Guidelines for Getting Your Project Accepted by GENIVI

The below is a brief list of criteria GENIVI uses to approve new project proposals. This list is categorized by incubation project acceptance and core project acceptance. Please note that all projects, regardless of type, are important and serve GENIVI in the advancement of the mission to produce an open source-based, IVI software platform.

GENIVI Incubation Projects

Incubation projects are established for a number of reasons:

  • The project may represent an innovative approach or the code has not matured yet and needs further community-based development
  • The project code is not directly tied to IVI functionality, but is useful in development and validation activities (e.g., tools, proof-of-concepts, etc.)
  • The project code is not yet a target for GENIVI compliance (i.e., becoming a standard part of the GENIVI IVI platform).

The criterion for approval of an incubation project includes:

  • Completeness of the New Project Proposal Document
  • Consistency with GENIVI Scope definition (i.e., it is within the technical domain of IVI software development)
  • Commitment by an individual to serve as the maintainer and to follow basic project principles of transparency, respectful collaboration, and FOSS licensing best practices
  • Commitment by other developers to actively progress the project software toward a desired functionality.

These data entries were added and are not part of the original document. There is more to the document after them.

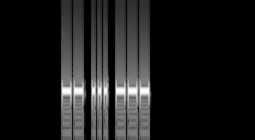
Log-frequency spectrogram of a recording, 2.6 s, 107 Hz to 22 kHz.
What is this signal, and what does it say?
Morse code, heard as a keyed tone, about 40 wpm, 700 Hz. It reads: MSO
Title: USA Call Sign Postfixes - 3 Letters 40wpm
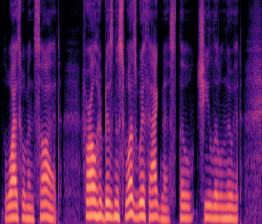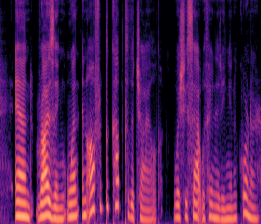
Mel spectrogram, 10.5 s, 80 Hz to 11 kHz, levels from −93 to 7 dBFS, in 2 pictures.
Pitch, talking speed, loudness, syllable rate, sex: 180 Hz, 205 wpm, -19 LUFS, 5.3 syllables/s, female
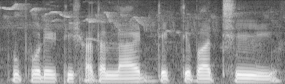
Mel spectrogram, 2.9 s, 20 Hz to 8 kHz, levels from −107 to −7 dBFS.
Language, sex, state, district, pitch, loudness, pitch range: Bengali, male, West Bengal, Cooch Behar, 115 Hz, -17 LUFS, 115-120 Hz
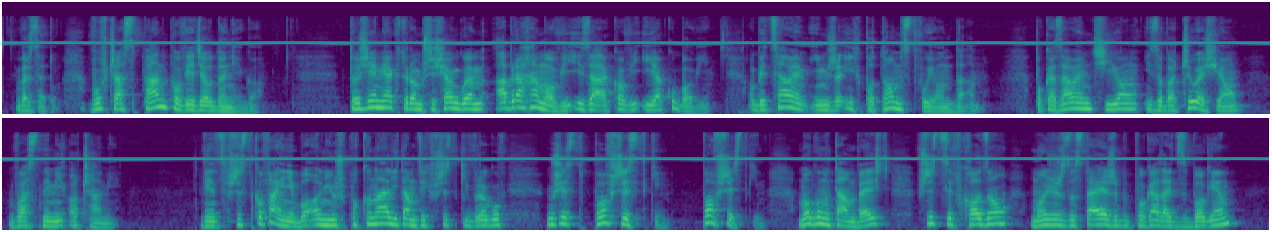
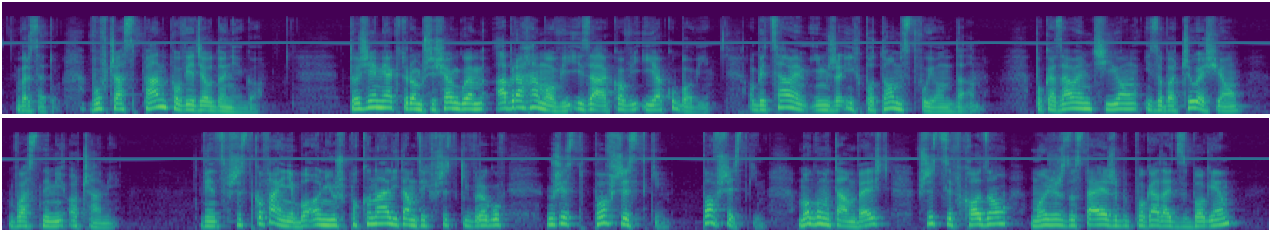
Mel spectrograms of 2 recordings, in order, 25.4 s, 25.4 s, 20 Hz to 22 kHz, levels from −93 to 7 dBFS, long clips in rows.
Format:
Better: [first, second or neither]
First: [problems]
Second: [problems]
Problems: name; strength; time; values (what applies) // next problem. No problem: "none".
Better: second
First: high-pitched whine; loud; throughout; 5.5 kHz, 7 dB below the speech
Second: high-pitched whine; faint; throughout; 5.5 kHz, 20 dB below the speech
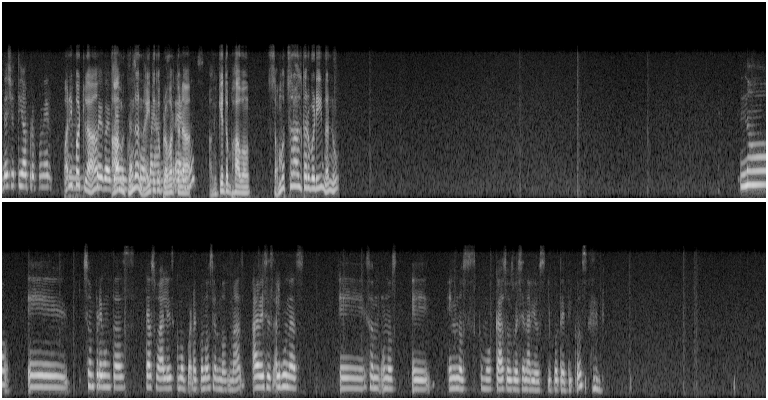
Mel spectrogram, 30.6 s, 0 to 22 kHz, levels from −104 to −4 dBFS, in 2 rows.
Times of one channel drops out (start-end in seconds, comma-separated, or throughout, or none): none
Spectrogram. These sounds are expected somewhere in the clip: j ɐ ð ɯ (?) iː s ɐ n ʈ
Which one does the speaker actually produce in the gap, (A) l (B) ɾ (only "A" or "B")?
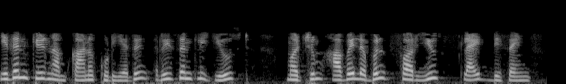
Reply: B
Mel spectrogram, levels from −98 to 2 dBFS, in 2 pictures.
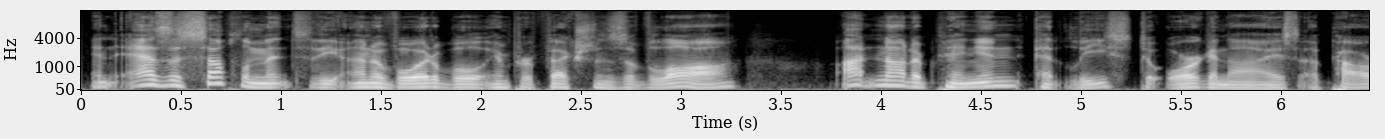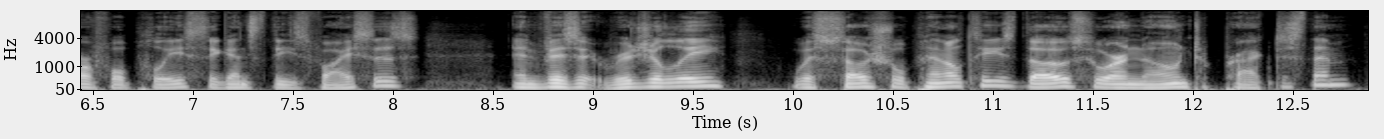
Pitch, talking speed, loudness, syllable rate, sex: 115 Hz, 170 wpm, -20 LUFS, 5.9 syllables/s, male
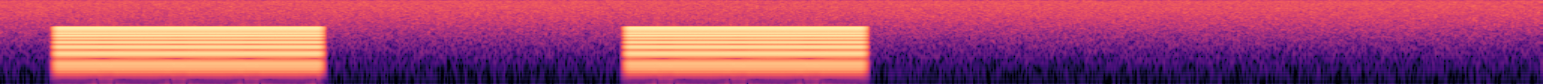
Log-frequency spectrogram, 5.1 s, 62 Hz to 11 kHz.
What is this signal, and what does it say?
Ship horn signal, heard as a ship's horn, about 200 Hz. 2 short. At sea: I am altering course to port.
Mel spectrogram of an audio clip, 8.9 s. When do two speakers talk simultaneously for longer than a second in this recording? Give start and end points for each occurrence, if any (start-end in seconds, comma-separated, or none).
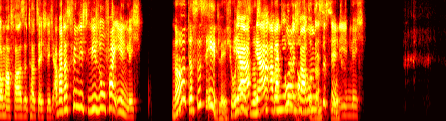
4.7-6.8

GENIVI Core Projects

A core project is one that contains code already specified in the GENIVI Compliance specification or is a candidate. In short, this means it is already a necessary part of the GENIVI software platform, and GENIVI has agreed that it is at a level of maturity to be included in the specification. This does not imply that the code is complete and the purpose of hosting a project is to continue to enhance and maintain its functionality.

The criterion for approval of a core project includes:

  • Meets all criteria of an incubation project
  • Has shown an active community, consistent technical leadership, and has support from a GENIVI Expert Group (i.e., a topic lead)
  • Aligned requirements which are documented and can be made available publicly
  • Functionality has been fitted with the GENIVI architecture (by the GENIVI System Architecture Team)
  • Completion of the GENIVI contribution process (which checks for IP and license compliance and some degree of code quality).

As one might imagine, an acceptable course of action is to launch initially as an incubation project and, when the code is mature and accepted by the GENIVI community, it becomes a core project. In some rare cases, a project may launch directly as a core project, if the software has already been considered by GENIVI and is a candidate for insertion into the Compliance Specification. Generally, projects for tool development, proof of concepts, and such will always be an incubation project.

Ā